Missouri’s TIF Infestation
If I got to pick it, the slogan for my beloved home state of Missouri would be: “Missouri: We’re In The Middle.” Most ways you look at it – geography, politics, various standard-of-living measures – we rank in the middle of the states. Sure, there are exceptions. We are low on occupational licensing and excise taxes, and high on meth (in more ways than one… well, actually, just in one more way than one).
One thing on which we rank very high is the use of Tax Increment Financing (TIF). This excellent paper on TIF, by Randal O’Toole with the CATO Institute, ranks Missouri third in total and fourth per capita in the sale of TIF bonds from 2005 to 2010. (See page 12 of the paper for the table.) This is not something of which to be proud.
TIF is common in Missouri. Right now, we have more ongoing applications than I can keep track of. The city of Columbia wants a giant TIF for its downtown area. A TIF is being sought for a section of St. Charles, even though the main landowner of the area in question is a tax-exempt educational institution. Just a few months ago, Kansas City approved a gigantic TIF for the city. Developers are seeking a TIF in Shrewsbury that will do nothing but continue the rearranging of the deck chairs for retail in Saint Louis County.
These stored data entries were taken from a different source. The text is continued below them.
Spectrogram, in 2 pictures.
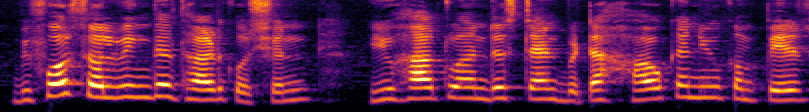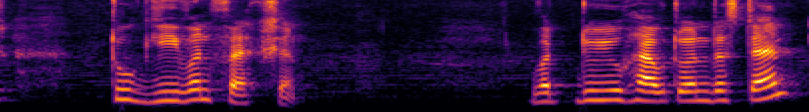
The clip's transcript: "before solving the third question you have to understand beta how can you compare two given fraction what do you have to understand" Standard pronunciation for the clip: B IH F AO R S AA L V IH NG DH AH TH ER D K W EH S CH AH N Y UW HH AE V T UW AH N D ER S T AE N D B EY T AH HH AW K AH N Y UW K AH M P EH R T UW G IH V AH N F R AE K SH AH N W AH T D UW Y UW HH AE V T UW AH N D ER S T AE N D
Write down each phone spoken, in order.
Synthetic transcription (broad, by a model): B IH F AO R S AA L V IH NG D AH T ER D K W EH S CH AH N Y UW HH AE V T UW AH N D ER S T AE N D B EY T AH HH AW K AH N Y UW K AH M P EH R T UW G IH V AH N F R AE K SH AH N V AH T D UW Y UW HH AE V T UW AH N D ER S T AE N D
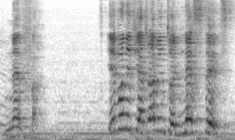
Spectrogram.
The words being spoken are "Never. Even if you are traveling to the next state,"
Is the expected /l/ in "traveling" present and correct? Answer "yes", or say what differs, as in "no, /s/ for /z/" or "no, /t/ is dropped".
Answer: no, /l/ is dropped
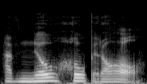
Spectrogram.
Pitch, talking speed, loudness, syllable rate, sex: 135 Hz, 245 wpm, -15 LUFS, 4.4 syllables/s, male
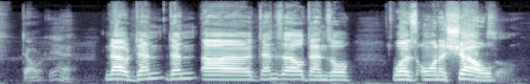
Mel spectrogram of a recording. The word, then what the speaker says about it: Denzel: do you say it it's Denzel sounds like a tooth product apply some Denzel and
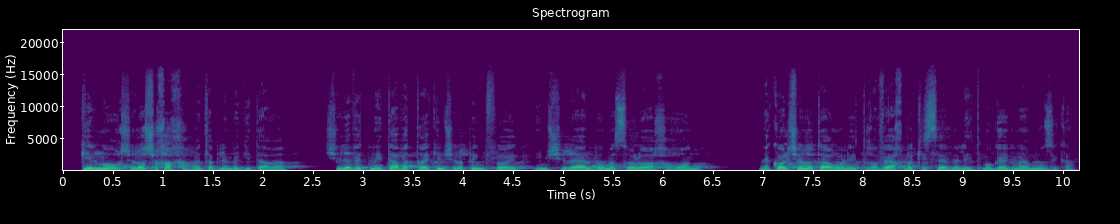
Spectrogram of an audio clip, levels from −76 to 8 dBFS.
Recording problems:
echo of what is said; noticeable; throughout; 130 ms later, 15 dB below the speech

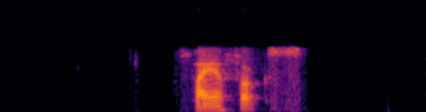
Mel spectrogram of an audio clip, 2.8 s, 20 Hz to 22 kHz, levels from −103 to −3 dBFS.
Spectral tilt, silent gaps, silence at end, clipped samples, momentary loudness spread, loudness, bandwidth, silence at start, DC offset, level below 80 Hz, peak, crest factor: -1 dB/octave; none; 0.85 s; under 0.1%; 15 LU; -32 LUFS; 4.1 kHz; 1.3 s; under 0.1%; -84 dBFS; -12 dBFS; 28 dB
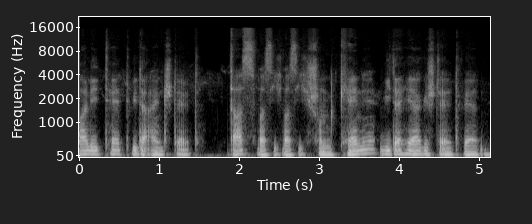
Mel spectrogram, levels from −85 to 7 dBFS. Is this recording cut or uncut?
cut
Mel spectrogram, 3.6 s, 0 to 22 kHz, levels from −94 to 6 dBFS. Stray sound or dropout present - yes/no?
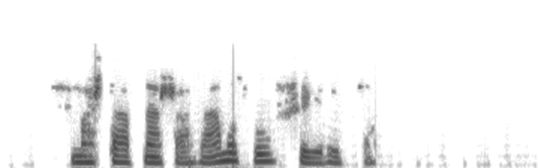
no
From the Patch story on that proposal, if I may be so bold as to quote myself:
David Stokes, a policy analyst with the Show-Me Institute, said what he heard was “just a terrible economic fallacy.”
“Of course it’s just preliminary, but from what I can tell it is just another example of the economic issues the East-West Council of Governments supported in their report two months ago, which is that every city is doing something to support their own little city, but it’s killing our county’s economic base, and it’s hurting the region,” Stokes said. “It might benefit Shrewsbury in the short run but seems it’s just going to be another type of TIF development that’s going to hurt our region.”
“Maybe if it can’t be done without public dollars, maybe it just shouldn’t be done,” he said.
The problems in these cases is the cities, not the counties. In fact, St. Charles County Executive Steve Ehlmann, along with his predecessor, Joe Ortwerth, have been strident in opposition to TIF in that county, to their great credit. Also to his credit, Saint Louis County Executive Charlie Dooley has recently taken the lead in opposition to these TIFs – he really gets it that a few cities are helped but the entire county is hurt. And Jackson County Executive Mike Sanders at least sued to get more equal representation on the Kansas City TIF commission.
But, even though they have instituted county TIF commissions in Saint Louis and its currounding counties, the insane rule still applies that city councils can override the TIF commission with a supermajority vote. So, the city council for the 15,000 people of Bridgeton gets to override the Saint Louis County TIF Commission and determine tax policy that will affect the one million people of Saint Louis County. I totally support county TIF commissions, but the part of the law that allows city councils to override the TIF commission with just a supermajority vote is insane. They should not be allowed to override it at all. Lot’s more to come on this issue in the coming weeks and months. And this time, I mean it.